DATA FOR THIS TASK:
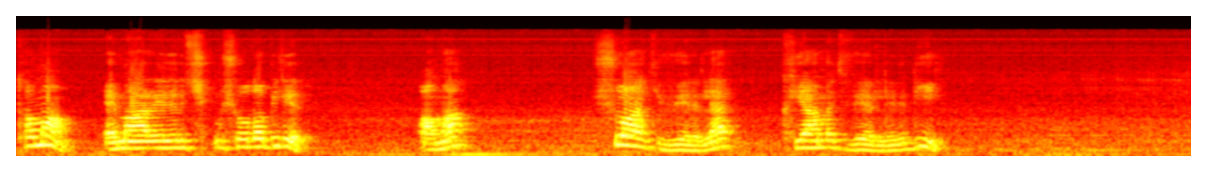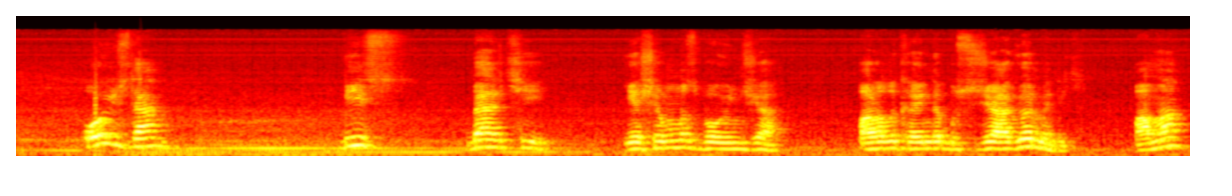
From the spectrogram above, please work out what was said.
Tamam, emareleri çıkmış olabilir. Ama şu anki veriler kıyamet verileri değil. O yüzden biz belki yaşamımız boyunca Aralık ayında bu sıcağı görmedik. Ama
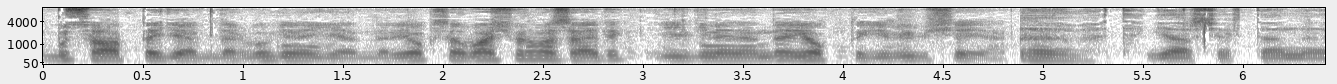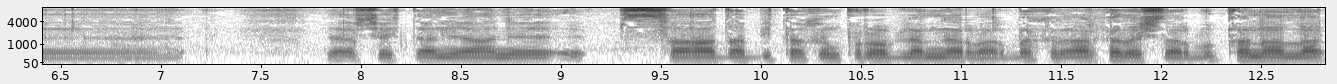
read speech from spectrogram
bu saatte geldiler, bugüne geldiler. Yoksa başvurmasaydık ilgilenen de yoktu gibi bir şey yani. Evet. Gerçekten e, gerçekten yani sahada bir takım problemler var. Bakın arkadaşlar bu kanallar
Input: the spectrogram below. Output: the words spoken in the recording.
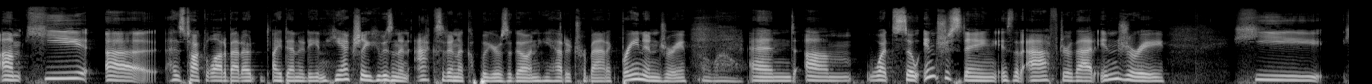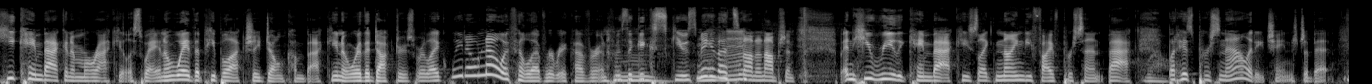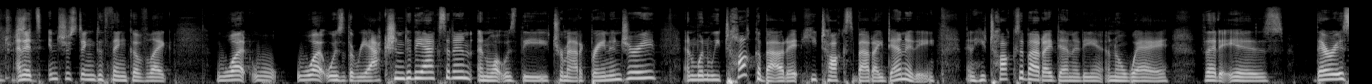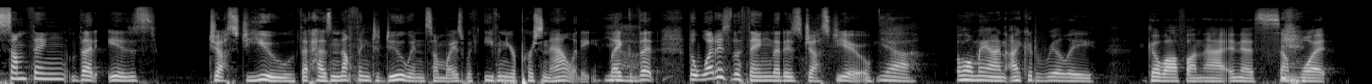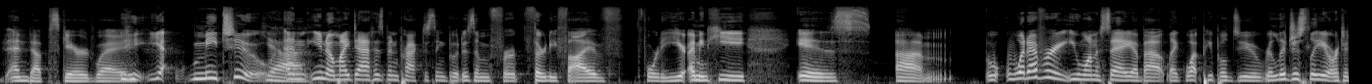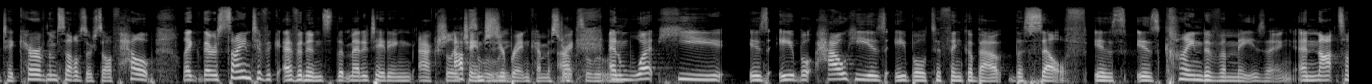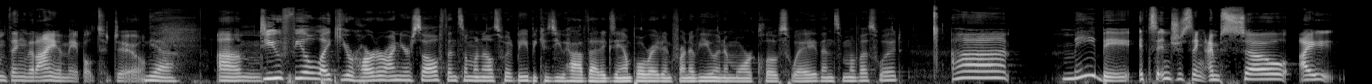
Um, he uh, has talked a lot about identity, and he actually he was in an accident a couple years ago, and he had a traumatic brain injury. Oh wow! And um, what's so interesting is that after that injury, he he came back in a miraculous way, in a way that people actually don't come back. You know, where the doctors were like, "We don't know if he'll ever recover," and I was like, mm-hmm. "Excuse me, that's mm-hmm. not an option." And he really came back. He's like ninety five percent back, but his personality changed a bit. And it's interesting to think of like what what was the reaction to the accident and what was the traumatic brain injury and when we talk about it he talks about identity and he talks about identity in a way that is there is something that is just you that has nothing to do in some ways with even your personality like that the what is the thing that is just you yeah. Oh man, I could really go off on that in a somewhat end up scared way. Yeah, me too. Yeah. And, you know, my dad has been practicing Buddhism for 35, 40 years. I mean, he is, um, whatever you want to say about like what people do religiously or to take care of themselves or self-help like there's scientific evidence that meditating actually changes your brain chemistry Absolutely. and what he is able how he is able to think about the self is is kind of amazing and not something that I am able to do Yeah. Um, Do you feel like you're harder on yourself than someone else would be because you have that example right in front of you in a more close way than some of us would? Uh maybe. It's interesting. I'm so I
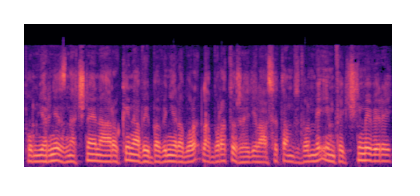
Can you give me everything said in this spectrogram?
poměrně značné nároky na vybavení laboratoře. Dělá se tam s velmi infekčními viry,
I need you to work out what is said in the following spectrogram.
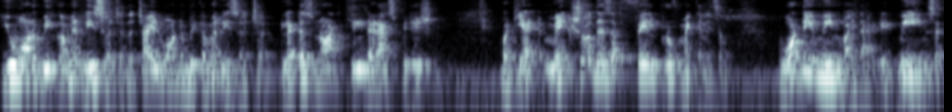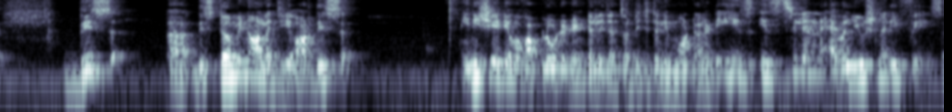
you want to become a researcher. The child want to become a researcher. Let us not kill that aspiration. But yet make sure there's a fail-proof mechanism. What do you mean by that? It means this uh, this terminology or this initiative of uploaded intelligence or digital immortality is, is still in an evolutionary phase.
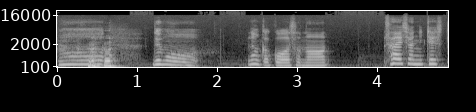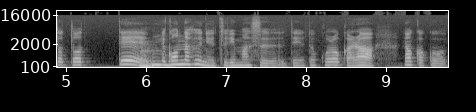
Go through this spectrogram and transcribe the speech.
ー。でもなんかこうその最初にテスト取って、うん。でこんな風に映りますっていうところからなんかこ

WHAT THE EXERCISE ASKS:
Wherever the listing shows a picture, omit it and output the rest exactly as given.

EXERCISE OUTPUT:
From the spectrogram above, please work out what was said.
Tamam, emareleri çıkmış olabilir. Ama şu anki veriler kıyamet verileri değil. O yüzden biz belki yaşamımız boyunca Aralık ayında bu sıcağı görmedik. Ama
read speech from spectrogram
bu saatte geldiler, bugüne geldiler. Yoksa başvurmasaydık ilgilenen de yoktu gibi bir şey yani. Evet. Gerçekten e, gerçekten yani sahada bir takım problemler var. Bakın arkadaşlar bu kanallar
Input: the spectrogram below. Output: the words spoken in the recording.
Um, he uh, has talked a lot about identity, and he actually he was in an accident a couple years ago, and he had a traumatic brain injury. Oh wow! And um, what's so interesting is that after that injury, he he came back in a miraculous way, in a way that people actually don't come back. You know, where the doctors were like, "We don't know if he'll ever recover," and I was like, mm-hmm. "Excuse me, that's mm-hmm. not an option." And he really came back. He's like ninety five percent back, but his personality changed a bit. And it's interesting to think of like what what was the reaction to the accident and what was the traumatic brain injury and when we talk about it he talks about identity and he talks about identity in a way that is there is something that is just you that has nothing to do in some ways with even your personality like that the what is the thing that is just you yeah. Oh man, I could really go off on that in a somewhat end up scared way. Yeah, me too. Yeah. And, you know, my dad has been practicing Buddhism for 35, 40 years. I mean, he is, um, whatever you want to say about like what people do religiously or to take care of themselves or self-help like there's scientific evidence that meditating actually changes your brain chemistry Absolutely. and what he is able how he is able to think about the self is is kind of amazing and not something that I am able to do Yeah. Um, Do you feel like you're harder on yourself than someone else would be because you have that example right in front of you in a more close way than some of us would? Uh maybe. It's interesting. I'm so I
Can you give me everything said in this spectrogram?
poměrně značné nároky na vybavení laboratoře. Dělá se tam s velmi infekčními viry,
I need you to work out what is said in the following spectrogram.
you want to become a researcher. The child want to become a researcher. Let us not kill that aspiration. But yet make sure there's a fail-proof mechanism. What do you mean by that? It means this uh, this terminology or this initiative of uploaded intelligence or digital immortality is, is still in an evolutionary phase.
Go through this spectrogram and transcribe the speech.
ー。でもなんかこうその最初にテスト取って、うん。でこんな風に映りますっていうところからなんかこ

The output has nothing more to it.